We live in a broken world.
I've heard this sentiment as long as I can remember, most often in reference to today's society. The news is atwitter with stories involving celebrity drug scandals, violent crimes, and war. We see homeless populations or unemployment rates on the rise, food prices that increase while farmer's earnings decrease, and good guys suffering while the bad guys go free. The world is fraught with brokenness and evil as far as the eye can see.
But the "broken world" is more than today's society. If you buy into the Biblical creation story, you believe as I do that the world was created fully good, fully in connection with its creator God. And if you believe as I do, this world fell apart from the ultimate Good piece by piece, leaving God to His own devices and us embracing our own human desires.

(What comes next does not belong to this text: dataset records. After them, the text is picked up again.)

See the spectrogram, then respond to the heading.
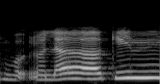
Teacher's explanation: ولکن پہ نون ہے اور نون کے اوپر شد ہے تو اس لیے ادھر غنہ کریں گے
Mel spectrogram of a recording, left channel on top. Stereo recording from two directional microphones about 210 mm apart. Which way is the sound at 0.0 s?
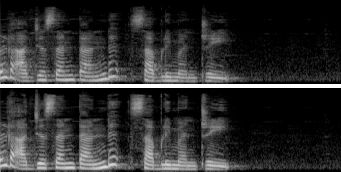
45° right (ahead or behind).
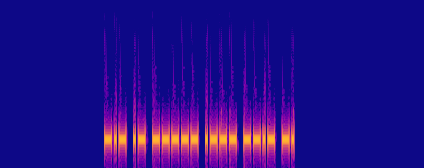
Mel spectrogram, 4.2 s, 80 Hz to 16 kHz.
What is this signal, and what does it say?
Morse code, heard as a keyed tone, about 51 wpm, 700 Hz. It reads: KA0JQN
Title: USA Call Signs - 6 Characters - Repeated 3x - 50wpm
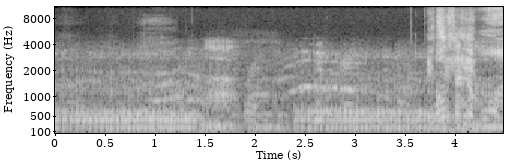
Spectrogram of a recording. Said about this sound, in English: That's koalas fighting.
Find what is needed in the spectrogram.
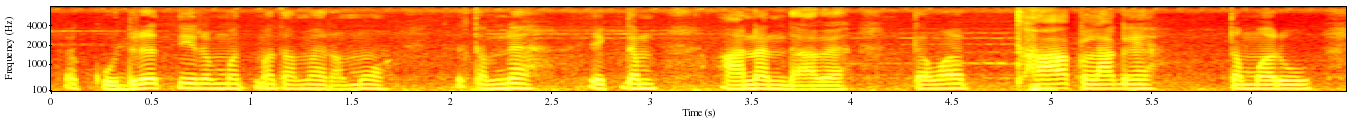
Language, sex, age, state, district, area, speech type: Gujarati, male, 18-30, Gujarat, Anand, rural, spontaneous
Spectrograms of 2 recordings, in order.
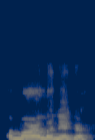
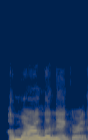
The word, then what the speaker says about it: Amara La Negra: around what's her name again say it again amar la nega amara la negra she's um i know how to say her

It's hard to escape it! Everywhere you look, you can find yet another example of brokenness. Society seems to have lost all respect for its fellow man. People care about nothing but themselves. The world is just a big pile of selfish mess.
But is this the real world, or is it merely the view through a tinted lense?

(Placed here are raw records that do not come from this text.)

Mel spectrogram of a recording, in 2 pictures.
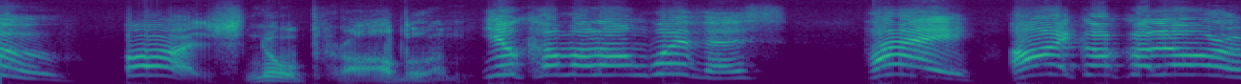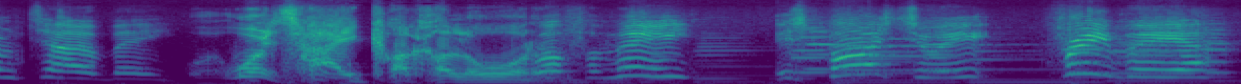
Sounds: Speech, Music

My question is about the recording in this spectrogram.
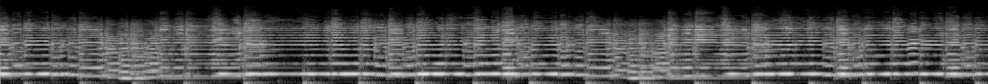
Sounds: Music, Musical instrument, Violin

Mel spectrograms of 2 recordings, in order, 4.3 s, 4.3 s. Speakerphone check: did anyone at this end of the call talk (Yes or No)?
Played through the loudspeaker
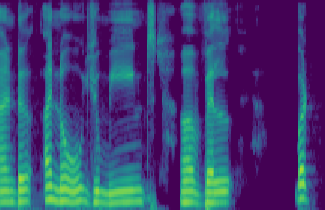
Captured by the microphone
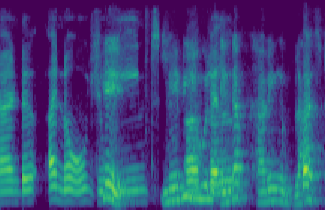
Yes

Many times when I've watched a news report about a tragedy, I watch the emphatic interviewee make emotive statements with grand gestures about the situation, and I wonder: while the tragedy is real, does this person represent the way everyone feels? Is this dramatic speaker a true representative of the community, or do they simply put on the face the nightly news wants to see? In short, is the community as broken as they have been portrayed?
Occasionally I'll see a different kind of story, whether through an independent video or a mass publication, about happiness. I always dig in. The taglines all present the same tease: what is the secret to happiness? Each claims to have the answer, and not surprisingly, the answers aren't all that different from each other.
Without fail, the answer has nothing to do with circumstances. It isn't about your job, where you live, how big your family is, what hobbies you keep, how clean your house is, or how much money is in the bank. It's never about how you look or how people perceive you. The answer, inevitably, comes from within.
Studies show that approximately 90% of happiness is completely independent of external factors.
Others report that the best predictor of happiness with your current circumstances is how much gratitude you show for past or present circumstances.
Happiness, it turns out, is most influenced by you, not your circumstances.
So, I wonder, as I watch the dramatic reactions to major events: are these people in control of their happiness, or do they feel driven by their circumstances? Do they have an ingrained habit of perceiving the bad in any situation instead of seeking out the good? More to the point, if they didn't experience a flood/earthquake/layoff/shooting today, would they have felt just as badly about their day-to-day lives?
I also wonder about this person's neighbor. The one whose interview wasn't played on the nightly news. The one who always greets the neighbors with a "good morning!" and constantly carries a smile on his face. Did the news network interview him? Was his interview rejected because he refused to take the bait in an all-too-negative industry? Imagine what his interview would have looked like.
I think this neighbor got something right. I grew up hearing that Christians are "in the world, but not of the world," and I think too many Christians focus on the 2nd part. They see the world, with all the tragedy and brokenness that comes with it, and they reject it. We are not of the world.
But I believe this brick wall distinction falls short. As much as people may want to become close to good and far from evil, we have to remember that the world is not inherently bad. If you believe as I do, this world was created by the God of love. It was created perfect and filled with limitless creatures made in the image of the God of love. We are in the world that was created out of and into love!
And it's here that I identify with the neighbor. I look at the situation through his eyes and see all of the families whose barriers were broken, leaving them free to love each other the way they have always wanted. I see the community pulling together, the most fortunate giving whatever they have to their neighbors who need it most. I even see hands reaching from around the country and around the world to lend resources, safety, and protection to people who they will never meet. Through his eyes, I see good in the world.
And here, I know it's true: we live in a broken world. But if you believe as I do, there's a whole lot of good left between the cracks.
Always moving forward,